The British Veterinary Association, for the first time, is calling for an end of a gruesome practice that has been carried for centuries – boiling lobsters alive.
The British vet association is citing recent scientific evidence that proves shellfishes actually feel pain when boiled alive, contrary to the popular notion which says they don’t have necessary organs that lead to the sensation of pain.
British chefs are now under increasing pressure to make sure the animals end their life more ‘humanely,’ as vets demand to outlaw bringing lobsters to a boil to kill them in painful death that could take up to 15-minutes, Mail Online reports.
The British Veterinary Association, comprising of more than 18,000 doctors, demand stunning the shellfish before boiling, an action that must be compulsorily followed by chefs, they say.
Do lobsters feel pain?
The question if lobsters feel pain is of an extensive debate as it has been for decades.
For instance, The Lobster Institue of Maine – where the shellfish is an icon – has maintained that cooking a lobster is equal to cooking a ‘big bug’ which they argue is that lobsters have not developed their primitive central nervous system which is ineffective to make them feel pain like humans do.
“Cooking a lobster is like cooking a big bug. Do you have the same concern when you kill a fly or mosquitoes?” executive director of the lobster institute Robert Bayer was quoted as saying by the Business Insider in 2018.

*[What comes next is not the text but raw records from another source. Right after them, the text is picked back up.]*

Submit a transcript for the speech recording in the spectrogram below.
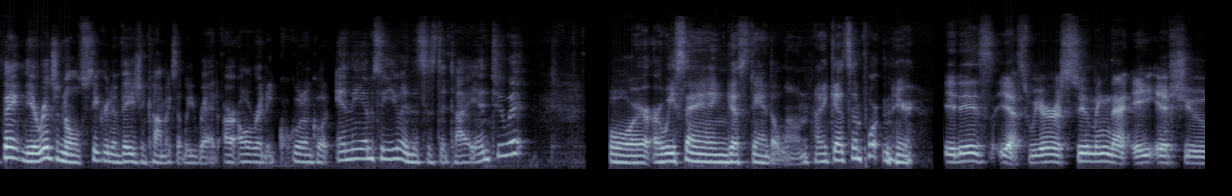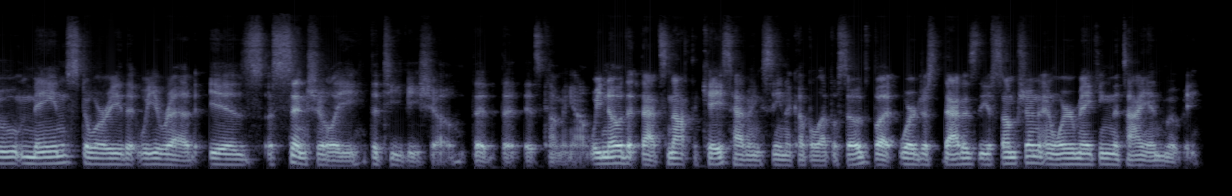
thing the original Secret Invasion comics that we read are already quote unquote in the MCU and this is to tie into it? Or are we saying a standalone? I guess important here. It is, yes, we are assuming that eight issue main story that we read is essentially the TV show that, that is coming out. We know that that's not the case, having seen a couple episodes, but we're just, that is the assumption, and we're making the tie in movie.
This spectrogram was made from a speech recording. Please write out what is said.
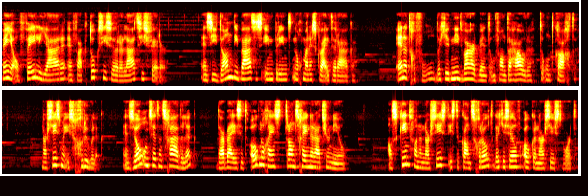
ben je al vele jaren en vaak toxische relaties verder. En zie dan die basisimprint nog maar eens kwijt te raken. En het gevoel dat je het niet waard bent om van te houden, te ontkrachten. Narcisme is gruwelijk en zo ontzettend schadelijk, daarbij is het ook nog eens transgenerationeel. Als kind van een narcist is de kans groot dat je zelf ook een narcist wordt,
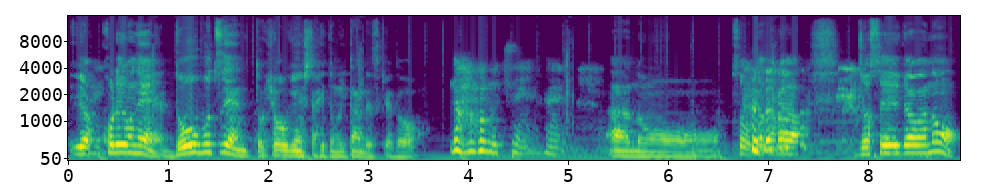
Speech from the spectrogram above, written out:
いや、はいこれをね、動物園と表現した人もいたんですけど、動物園。はい。あのーそう、だから、女性側の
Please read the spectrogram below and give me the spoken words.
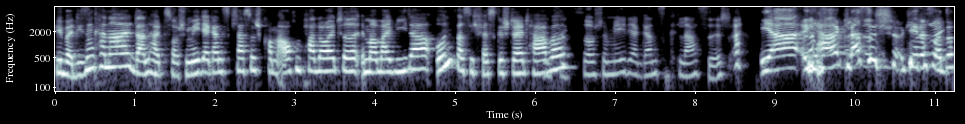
Über diesen Kanal, dann halt Social Media ganz klassisch kommen auch ein paar Leute immer mal wieder. Und was ich festgestellt habe. Social Media ganz klassisch. Ja, ja, klassisch. Okay, das war dumm.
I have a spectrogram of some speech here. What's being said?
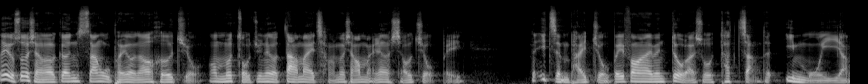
那有时候想要跟三五朋友然后喝酒，那我们走进那个大卖场，有没有想要买那个小酒杯？那一整排酒杯放在那边，对我来说，它长得一模一样。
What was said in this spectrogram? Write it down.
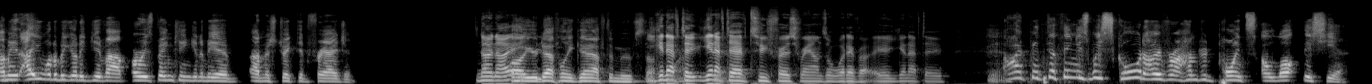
I mean, are you what are we going to give up, or is Ben King going to be an unrestricted free agent? No, no. Oh, you're definitely gonna have to move stuff. You're gonna have to. You're gonna yeah. have to have two first rounds or whatever. You're gonna have to. Yeah. Oh, but the thing is, we scored over hundred points a lot this year.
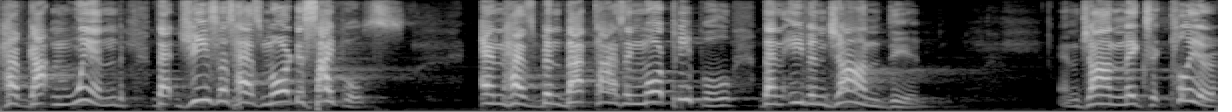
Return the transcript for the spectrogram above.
have gotten wind that Jesus has more disciples and has been baptizing more people than even John did. And John makes it clear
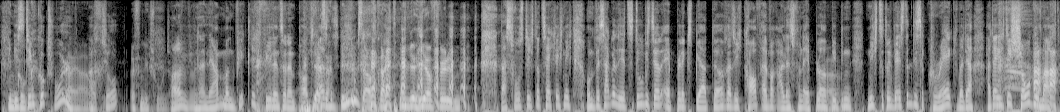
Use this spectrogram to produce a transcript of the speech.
Tim ist Cook. Tim Cook schwul? Ja, ja, Ach so. Öffentlich schwul. Schau, da lernt man wirklich viel in so einem Podcast. Ja, so ein Bildungsauftrag, den wir hier erfüllen. Das wusste ich tatsächlich nicht. Und wir sagen jetzt, du bist ja ein Apple-Experte auch. Also ich kaufe einfach alles von Apple, aber ja. ich bin nicht so drin. Wer ist denn dieser Craig? Weil der hat eigentlich die Show gemacht.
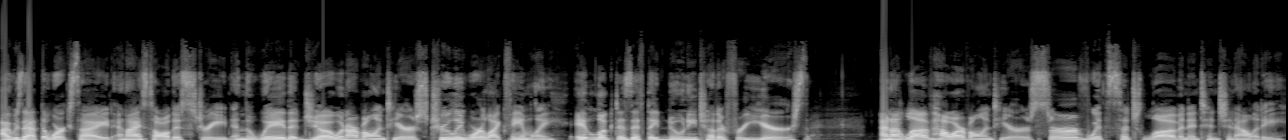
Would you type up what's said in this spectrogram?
I was at the work site and I saw this street and the way that Joe and our volunteers truly were like family. It looked as if they'd known each other for years. And I love how our volunteers serve with such love and intentionality.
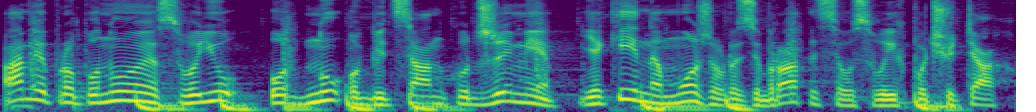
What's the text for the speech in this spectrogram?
Амі пропонує свою одну обіцянку Джиммі, який не може розібратися у своїх почуттях.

Apparently, most of the science surrounding the pain or no-pain debate of lobsters and crabs have been inconclusive. Sometimes researchers found the animal’s brain is incapable of sensing pain, the other time’s researchers realized they reacted to a stimulus that could cause pain like an electric shock.
What is the recent evidence?
According to the BVA, the latest scientific evidence has shown shellfishes are sentient- or they can feel pain. Countries like Austria, Switzerland, New Zealand, Norway, and some parts of Australia have already banned boiling lobsters alive.
Mail Online noted, a number of high-profile kitchens in the UK use electronic stunning devices to prepare lobsters, including Celebrity chef Giorgio Locatelli, who runs the Michelin-starred Locanda Locatelli in London.
‘In my opinion, not only is it more humane it also improves the quality of the meat. Many years ago my wife saw a chef put a live lobster in a pot in our kitchen and nearly divorced me. Since then we have used a stunning machine,’ Giorgio Locatelli told the British media outlet.
Animal welfare organization Crustacean Compassion said: ‘We call ourselves a nation of animal lovers but crabs and lobsters are Britain’s forgotten animals.
What happens to them at slaughter is cruel and unacceptable. Unless these animals have been electronically stunned, it can take up to three minutes for a crab to die in boiling water and even longer for a lobster.’
The BBC noted, crabs and lobsters do not qualify for the term ‘animal’ as described in the Animal Welfare Act 2006, meaning that crabs and shellfishes do not have any legal restrictions before processing.
A Department for Environment, Food and Rural Affairs spokesperson told the BBC: “We are committed to the very highest standards of animal welfare.
“As the prime minister has set out, we will make the United Kingdom a world leader in the care and protection of animals as we leave the EU.
“We are currently consulting on the draft Bill and will consider responses when bringing the Bill forwards.”
Mainstream science, however, will prove how to kill lobsters and crabs without causing too much pain, and unfortunately, the search will still be to find a way to ‘kill’ them, not save them from being killed at all.